Sun, 06 Aug 2000

Suspicious object in U.S. embassy

JAKARTA (JP): A bomb-like object was found inside the United States Embassy, Jl. Medan Merdeka Selatan, Central Jakarta, on Saturday morning, a police officer said.

The suspicious object was a small bottle, more like a perfume bottle, containing dark liquid. The bottle had a fuse and was found in the embassy's garden near the front gate.

Gambir Police Asst. Supt. Slamet Rijanto said, "A duty security officer at the embassy, M. Yusuf, first spotted the suspicious bomb-like bottle in the garden at 10:50 a.m.."

Slamet said Yusuf then alerted Central Jakarta Police, which later informed the police Bomb Squad. The bomb squad arrived at the scene at 12:05 p.m.

"Actually, the bomb-like bottle was not an explosive. It was made in such a way that it resembles a bomb," he said.

Carl Fritz of the embassy's press division could not be reached for comment on the matter.

An employee at the embassy said over the phone that all officials had left the office.

Although police have yet to formally declare that it was a bomb, the incident has added to acts of terror against residents in the capital over the past few days.

Last Tuesday, a bomb exploded in front of the Philippine ambassador's residence on Jl. Imam Bonjol, killing two people and injuring 21 others, including Ambassador Leonides T. Caday, who is still being treated at the Medistra Hospital, South Jakarta.

The blast occurred shortly before the Philippine envoy entered the gate of his residence at 12:20 p.m. People who live within a radius of one kilometer from the site could feel the effect and the sound of the blast.

National Police chief Gen. Rusdihardjo, said before attending a Cabinet meeting on Wednesday that the explosive device was made of TNT (trinitrotoluene), citing that it contained large amounts of nitrate and produced gray smoke.

But on Friday, Rusdihardjo said results of the police investigation showed that the bomb contained C4, an explosive device stronger than TNT, which is produced in the United States.

Slamet said the police were investigating the incident to find suspects and uncover a motive for their actions.

"We'll question the security guard (M. Yusuf) and other people in the area as witnesses to help us with our investigation," he said.

Jakarta Police Headquarters spokesman, Supt.
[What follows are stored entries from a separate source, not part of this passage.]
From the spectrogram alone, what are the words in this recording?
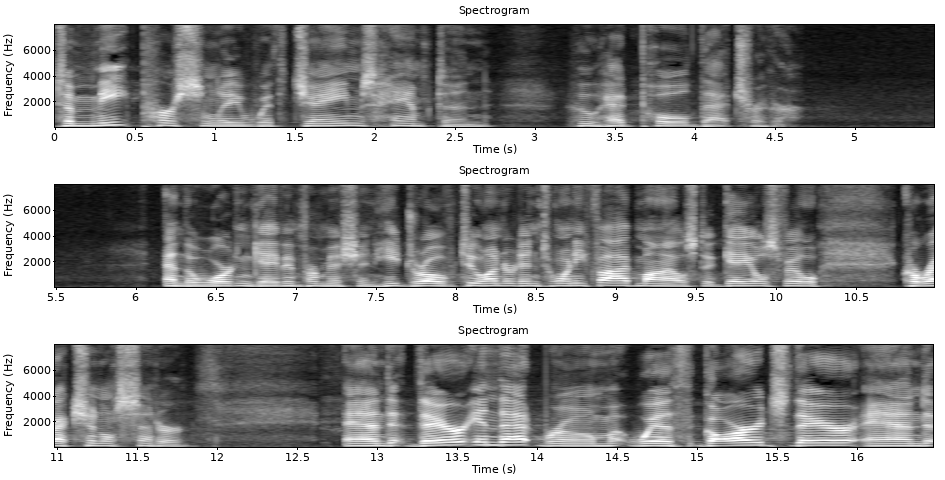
to meet personally with James Hampton, who had pulled that trigger and the warden gave him permission. He drove 225 miles to Galesville Correctional Center. And they're in that room with guards there and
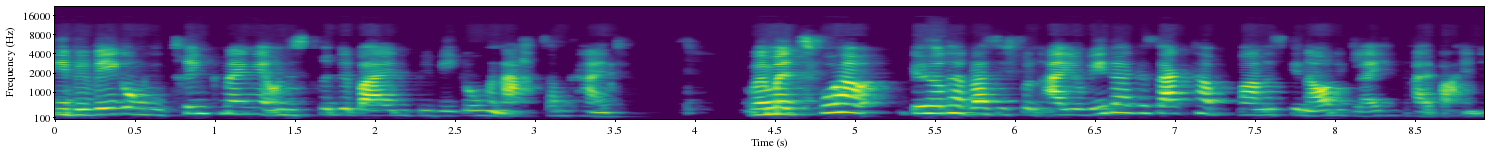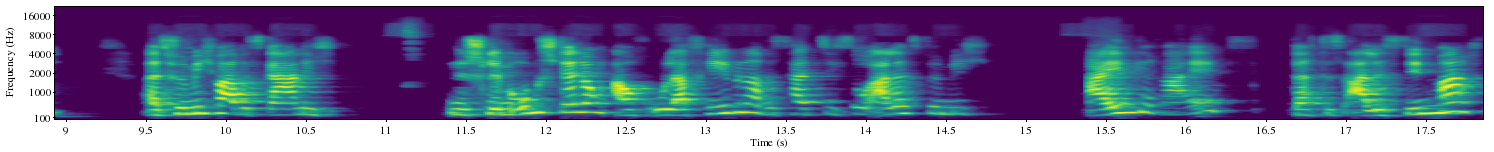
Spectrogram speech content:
die Bewegung, die Trinkmenge und das dritte Bein, Bewegung und Achtsamkeit. Und wenn man jetzt vorher gehört hat, was ich von Ayurveda gesagt habe, waren es genau die gleichen drei Beine. Also für mich war das gar nicht eine schlimme Umstellung. Auch Olaf Hebener, das hat sich so alles für mich eingereizt, dass das alles Sinn macht.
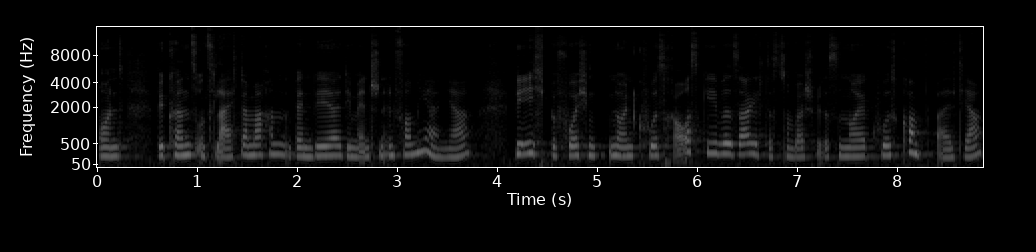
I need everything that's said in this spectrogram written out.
Und wir können es uns leichter machen, wenn wir die Menschen informieren, ja. Wie ich, bevor ich einen neuen Kurs rausgebe, sage ich das zum Beispiel, dass ein neuer Kurs kommt bald, ja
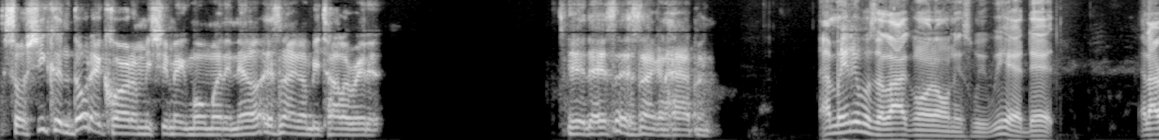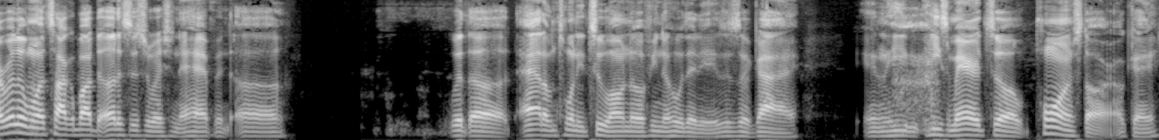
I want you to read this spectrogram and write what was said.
So she couldn't throw that card on me. She make more money now. It's not gonna be tolerated. It, it's, it's not gonna happen. I mean, it was a lot going on this week. We had that. And I really want to talk about the other situation that happened uh, with uh, Adam Twenty Two. I don't know if you know who that is. It's a guy, and he he's married to a porn star. Okay,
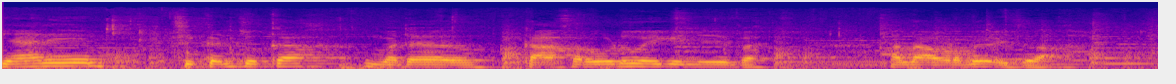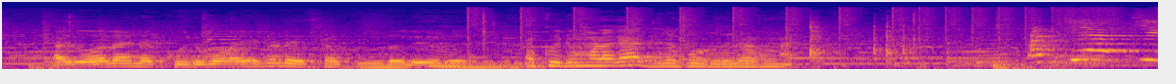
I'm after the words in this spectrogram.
ഞാൻ ചിക്കൻ ചുക്ക മറ്റേ കാസർഗോഡ് പോയി കഴിഞ്ഞപ്പോ അന്ന് അവിടെ നിന്ന് കഴിച്ചതാ അതുപോലെ തന്നെ കുരുമുളകിന്റെ ടേസ്റ്റാണ് കൂടുതൽ വരുന്നത് കുരുമുളക് അതിൽ കൂടുതൽ ഇടണം അച്ഛി അച്ഛി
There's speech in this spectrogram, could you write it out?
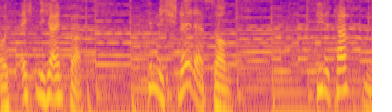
Oh, ist echt nicht einfach. Ziemlich schnell der Song. Viele Tasten.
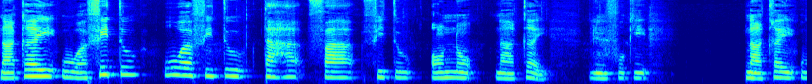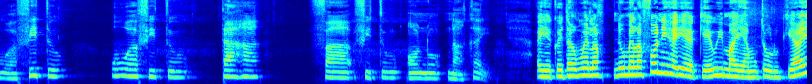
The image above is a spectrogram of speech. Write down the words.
nā kai ua fitu, ua fitu, taha, fa fitu, ono, nā kai. Lū foki, nā kai ua fitu, ua fitu, taha, fa fitu, ono, nā kai ai e koe tau nu mela whoni hei e ke ui mai am tūru ki ai,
Zainuri Lubis, confirmed the finding of the bomb-like object at the embassy.

"The police bomb squad was deployed to the scene and it has secured the suspicious object for further investigation at their headquarters in Kelapa Dua, Depok," Zainuri said.

"We'll wait for their examination result," he added.

Earlier in June, the capital was rocked by two bomb hoaxes.

The first was reportedly planted at Salvator Christ Church, Jl. K.S. Tubun, Central Jakarta.

A church staffer, F. Rujimin, alerted West Jakarta Police to inspect a suspicious item, a drinking bottle with batteries and wires packed in a brown cement sack, he had found in the morning.

The second bomb hoax was reported by a British citizen, Alistair Lang, living the Cilandak district, South Jakarta, after receiving a phone call from an unidentified person who claimed to have planted a bomb inside his house. (lup)